**DATASET RECORDS**:
>>>>>
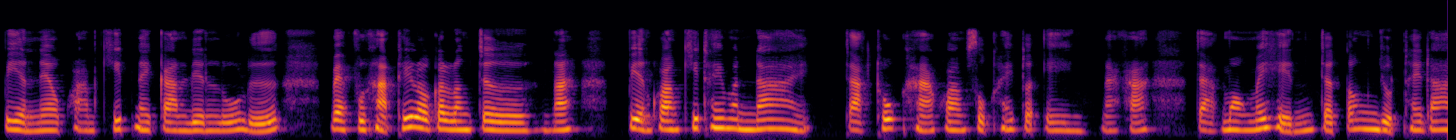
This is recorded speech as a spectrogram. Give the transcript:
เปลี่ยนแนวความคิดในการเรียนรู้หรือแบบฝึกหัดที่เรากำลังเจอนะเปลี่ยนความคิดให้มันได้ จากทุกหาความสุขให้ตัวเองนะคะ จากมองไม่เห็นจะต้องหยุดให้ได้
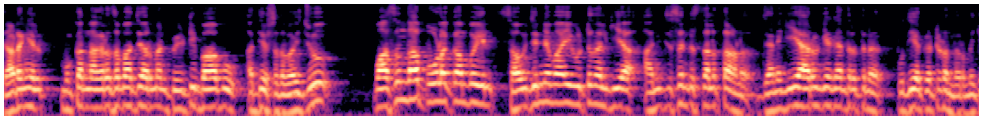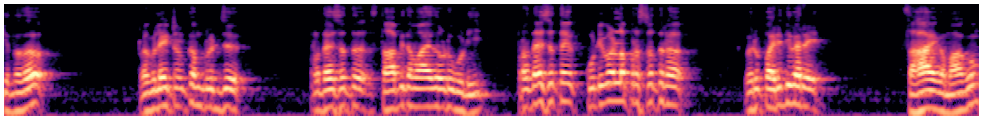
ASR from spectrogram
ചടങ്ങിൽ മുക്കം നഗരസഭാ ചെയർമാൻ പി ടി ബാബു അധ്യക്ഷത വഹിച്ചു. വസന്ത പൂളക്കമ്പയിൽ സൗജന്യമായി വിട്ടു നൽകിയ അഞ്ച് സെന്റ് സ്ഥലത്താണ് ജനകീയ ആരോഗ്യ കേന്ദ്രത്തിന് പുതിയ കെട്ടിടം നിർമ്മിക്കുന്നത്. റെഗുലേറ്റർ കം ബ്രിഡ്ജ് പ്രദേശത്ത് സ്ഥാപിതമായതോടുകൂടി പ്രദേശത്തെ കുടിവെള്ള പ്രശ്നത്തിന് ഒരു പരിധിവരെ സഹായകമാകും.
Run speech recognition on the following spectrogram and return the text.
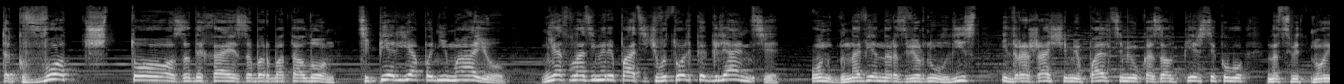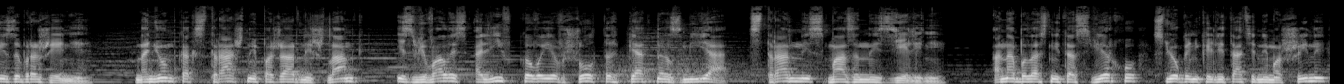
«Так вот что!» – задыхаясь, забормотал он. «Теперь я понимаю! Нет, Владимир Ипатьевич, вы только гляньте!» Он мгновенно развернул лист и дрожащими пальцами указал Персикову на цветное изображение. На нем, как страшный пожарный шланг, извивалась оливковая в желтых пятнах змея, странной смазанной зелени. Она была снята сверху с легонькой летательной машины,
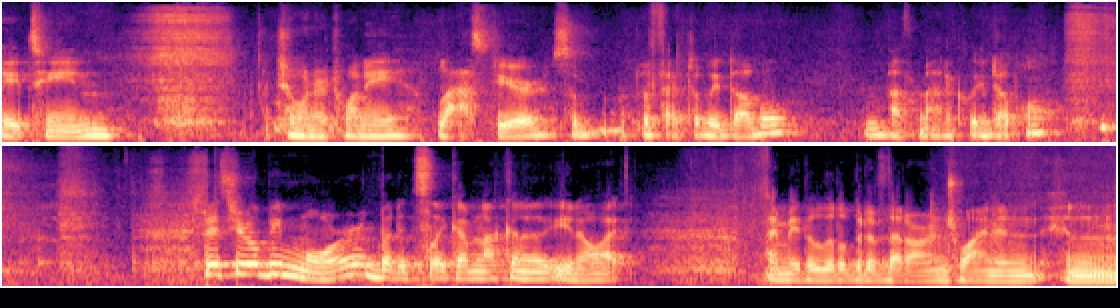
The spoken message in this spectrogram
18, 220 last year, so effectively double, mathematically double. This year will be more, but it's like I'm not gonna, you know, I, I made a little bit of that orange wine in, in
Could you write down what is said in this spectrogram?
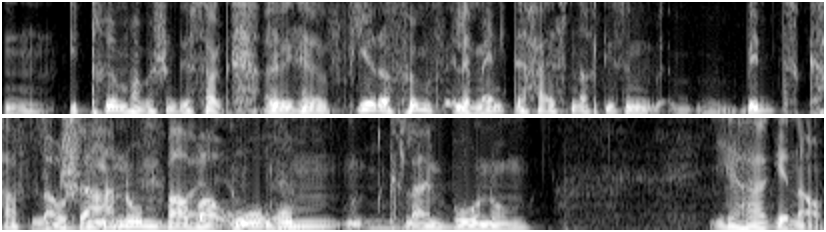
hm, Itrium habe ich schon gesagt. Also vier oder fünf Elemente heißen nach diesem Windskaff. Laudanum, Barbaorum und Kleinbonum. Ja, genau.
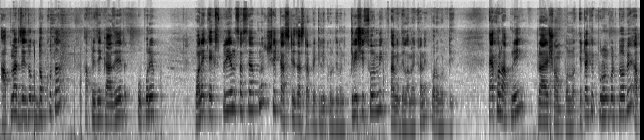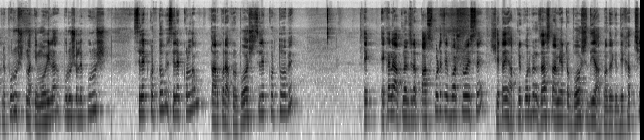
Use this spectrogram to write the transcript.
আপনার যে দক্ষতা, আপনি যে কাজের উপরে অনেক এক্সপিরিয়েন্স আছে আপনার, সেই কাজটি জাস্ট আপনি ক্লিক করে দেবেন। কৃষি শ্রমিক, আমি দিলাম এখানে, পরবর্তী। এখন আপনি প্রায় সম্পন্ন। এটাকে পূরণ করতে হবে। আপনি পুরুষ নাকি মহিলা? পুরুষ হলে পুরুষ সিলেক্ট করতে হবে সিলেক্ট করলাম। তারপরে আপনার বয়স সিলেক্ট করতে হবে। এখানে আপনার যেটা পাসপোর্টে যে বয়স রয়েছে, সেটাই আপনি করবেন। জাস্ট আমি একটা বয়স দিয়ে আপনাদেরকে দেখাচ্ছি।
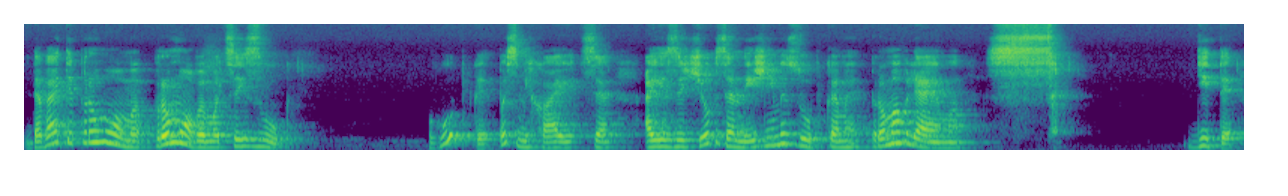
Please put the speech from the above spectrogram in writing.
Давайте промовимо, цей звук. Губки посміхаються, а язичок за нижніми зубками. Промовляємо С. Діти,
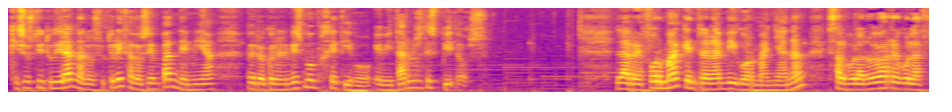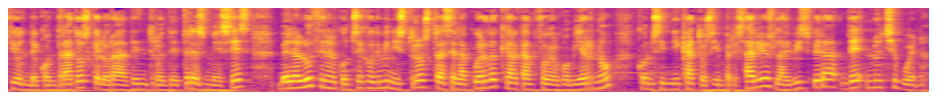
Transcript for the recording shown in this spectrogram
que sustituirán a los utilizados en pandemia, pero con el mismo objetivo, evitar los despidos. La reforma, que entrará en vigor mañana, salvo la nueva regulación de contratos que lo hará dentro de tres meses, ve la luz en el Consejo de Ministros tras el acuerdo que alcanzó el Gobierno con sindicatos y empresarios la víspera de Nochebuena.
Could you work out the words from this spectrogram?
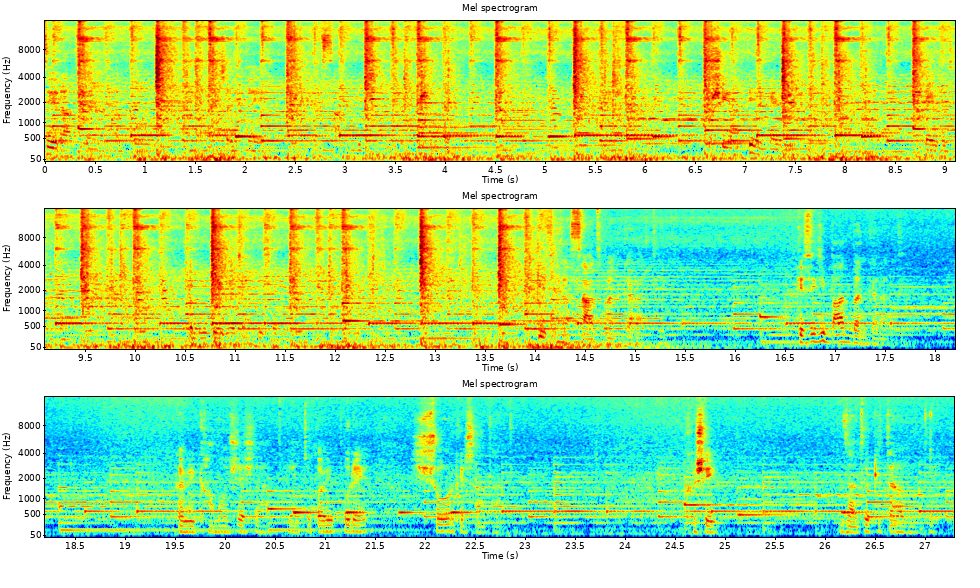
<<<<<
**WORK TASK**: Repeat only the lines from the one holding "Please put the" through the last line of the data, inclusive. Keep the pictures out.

**RESULT OF THIS EXERCISE**:
Please put the speech from the above spectrogram in writing.
Давайте промовимо, цей звук. Губки посміхаються, а язичок за нижніми зубками. Промовляємо С. Діти,
Transcript for the recording shown in this spectrogram
que sustituirán a los utilizados en pandemia, pero con el mismo objetivo, evitar los despidos. La reforma, que entrará en vigor mañana, salvo la nueva regulación de contratos que lo hará dentro de tres meses, ve la luz en el Consejo de Ministros tras el acuerdo que alcanzó el Gobierno con sindicatos y empresarios la víspera de Nochebuena.
Could you work out the words from this spectrogram?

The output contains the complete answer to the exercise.